What is expected> Could you return all of the records exactly, minus their images?

Dataset records>

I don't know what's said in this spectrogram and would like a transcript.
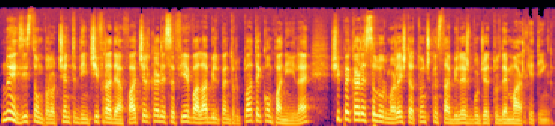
Nu există un procent din cifra de afaceri care să fie valabil pentru toate companiile și pe care să-l urmărești atunci când stabilești bugetul de marketing.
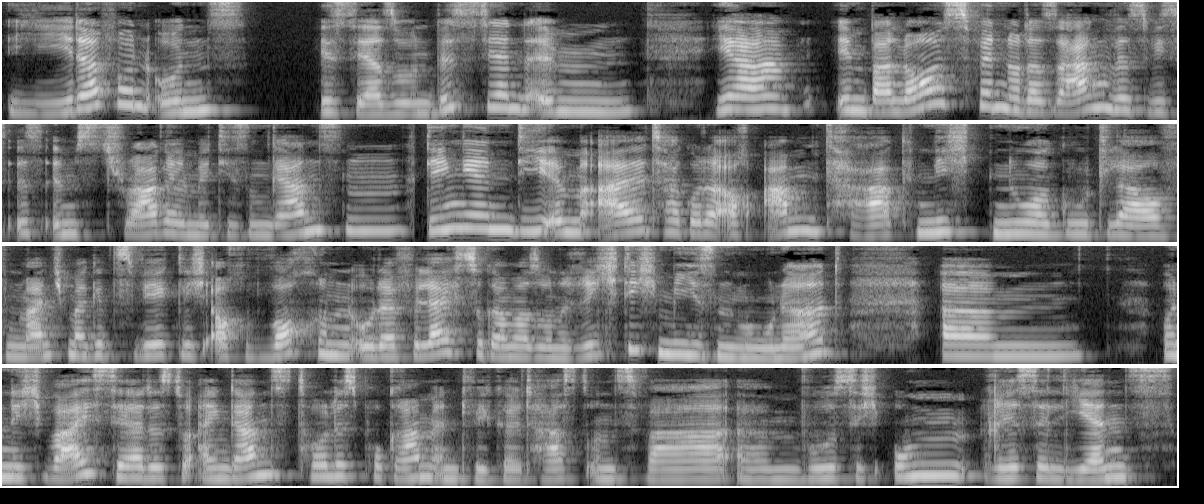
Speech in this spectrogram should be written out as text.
jeder von uns ist ja so ein bisschen im, ja, im Balance finden oder sagen wir es, wie es ist, im Struggle mit diesen ganzen Dingen, die im Alltag oder auch am Tag nicht nur gut laufen. Manchmal gibt's wirklich auch Wochen oder vielleicht sogar mal so einen richtig miesen Monat. Ähm, und ich weiß ja, dass du ein ganz tolles Programm entwickelt hast, und zwar, ähm, wo es sich um Resilienz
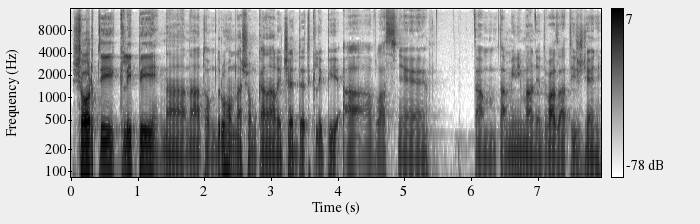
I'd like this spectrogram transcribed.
shorty, klipy na, na tom druhom našom kanáli ChatDead klipy a vlastne tam, tam minimálne dva za týždeň.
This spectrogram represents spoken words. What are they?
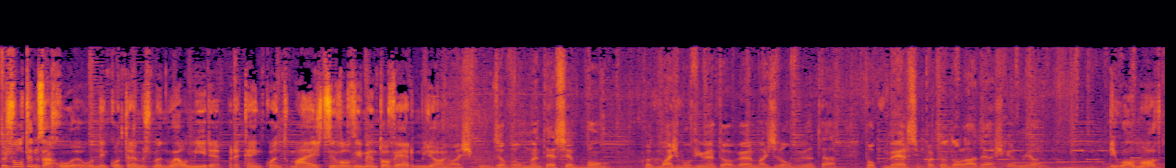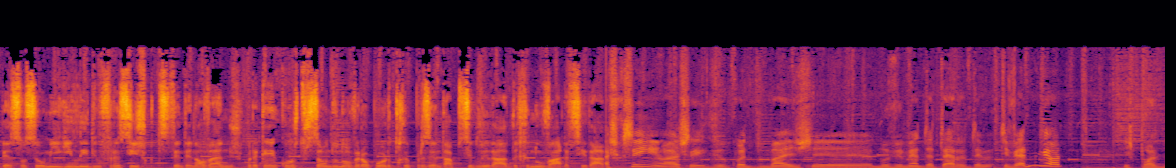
Mas voltemos à rua, onde encontramos Manuel Mira, para quem quanto mais desenvolvimento houver, melhor. Eu acho que o desenvolvimento é sempre bom. Quanto mais movimento houver, mais desenvolvimento há. Para o comércio, para todo o lado, eu acho que é melhor. De igual modo, pensa o seu amigo Ilídio Francisco, de 79 anos, para quem a construção do novo aeroporto representa a possibilidade de renovar a cidade. Acho que sim, acho que quanto mais eh, movimento da terra tiver, melhor. Isto pode,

Problem solution>
I don't know what's said in this spectrogram and would like a transcript.
Nu există un procent din cifra de afaceri care să fie valabil pentru toate companiile și pe care să-l urmărești atunci când stabilești bugetul de marketing.
Speech in this spectrogram should be written out as text.
jeder von uns ist ja so ein bisschen im, ja, im Balance finden oder sagen wir es, wie es ist, im Struggle mit diesen ganzen Dingen, die im Alltag oder auch am Tag nicht nur gut laufen. Manchmal gibt's wirklich auch Wochen oder vielleicht sogar mal so einen richtig miesen Monat. Ähm, und ich weiß ja, dass du ein ganz tolles Programm entwickelt hast, und zwar, ähm, wo es sich um Resilienz
I'd like this spectrogram transcribed.
shorty, klipy na, na tom druhom našom kanáli ChatDead klipy a vlastne tam, tam minimálne dva za týždeň.
This spectrogram represents spoken words. What are they?
Mas voltemos à rua, onde encontramos Manuel Mira, para quem quanto mais desenvolvimento houver, melhor. Eu acho que o desenvolvimento é sempre bom. Quanto mais movimento houver, mais desenvolvimento há. Para o comércio, para todo o lado, eu acho que é melhor. De igual modo, pensa o seu amigo Ilídio Francisco, de 79 anos, para quem a construção do novo aeroporto representa a possibilidade de renovar a cidade. Acho que sim, acho que quanto mais eh, movimento da terra tiver, melhor. Isto pode,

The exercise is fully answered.